Courtesy of Julia Gallo
A new group on campus is collecting signatures for a petition that aims to eradicate student poverty and homelessness at San Diego State.
Students Overcoming Struggles, a student group that began about a month ago, has collected 200 signatures, co-chair Bo Elder said. The group’s goal is 2,000 signatures.
The group demands three actions from the university:
Establish a minimum wage of $15 an hour at SDSU, including the wage of student employees.
Repeal the Student Success Fee imposed in the fall of 2014.
Establish an on-campus resource center that provides emergency and long-term support for students facing food and housing instability.
The petition opens with research that suggests students struggling financially because of tuition is a growing problem. A California State University, Humbolt study included found one in five students said they regularly skip meals because they didn’t have enough money for food.
The petition has been gathering signatures since last week, and Diego said about 50 percent of all students who signed the petition so far have also marked “yes” in the section that asked if they would want to get involved.
The “Fight for 15” movement throughout the nation is an organized effort to raise the minimum wage to $15 per hour. It has gained attention and is part of the petition at SDSU.
The debate over the economic effectiveness of raising minimum wage has been argued over for years. Despite opposition, the fight to raise minimum wage has won over some politicians. Gov. Jerry Brown signed legislation in September of 2013 that will raise the minimum wage in California from $8 to $10 an hour by 2016.
Repealing the Success Fee
The Student Success Fee was implemented last semester after the Campus Fee Advisory Committee made its recommendation and SDSU President Elliot Hirshman approved it. The fee will be increased by $50 each semester until it reaches $200 per semester by the 2017-18 academic year.
Recently two California State University Associated Students presidents resigned from their positions, both citing their administration’s use of money was a reason.
Jacob Bloom, the former A.S. president at Humboldt State University who resigned last year, said the Student Success Fees and other fees like it have become taxes on students, and that this could be detrimental to someone who is already struggling to pay for his or her education.
“It also directly impedes on students abilities to focus on their studies, by adding more stress and bills to pay, sucking up free time that could go into diving deeper into their studies or pursuing extracurricular activities, which directly hurts the state that set up the CSU to have an educated and democratic workforce,” Bloom said.
Gary Daniels, the former A.S. president at San Jose State who also resigned said that the “alternative consultation” process the Student Success Fee goes through removes the student’s basic democratic right to vote on the necessity of the fee.
“It allows campus administration to sit down with three or four A.S. members and decide a fee and amount, as opposed to having an entire student body of 30,000 vote,” Daniels said.
Starting a resource center
“We think it’s important that if these resources do exist, and we hope they do, to just make it easy and put them in one place,” Diego said.

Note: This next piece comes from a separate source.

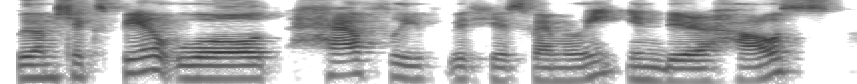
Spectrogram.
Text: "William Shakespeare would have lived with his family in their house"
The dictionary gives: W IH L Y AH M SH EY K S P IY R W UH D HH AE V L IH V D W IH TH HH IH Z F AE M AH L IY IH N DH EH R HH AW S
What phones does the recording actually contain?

SDSU has various programs that direct students toward scholarship opportunities and other financial aid assistance. Different financial aid offered by the school includes loans, work study, grants and scholarships. SDSU’s Guardian Scholars program assists homeless students, as well as those exiting the foster care system or wards of the court, through scholarships and on-campus housing.
The university did not return requests for comment by the time of publishing.
This article previously said Students Overcoming Struggles has collected 2,000 signatures and misidentified Bo Elder as Bo Diego. The Daily Aztec apologizes for any confusion this may have caused.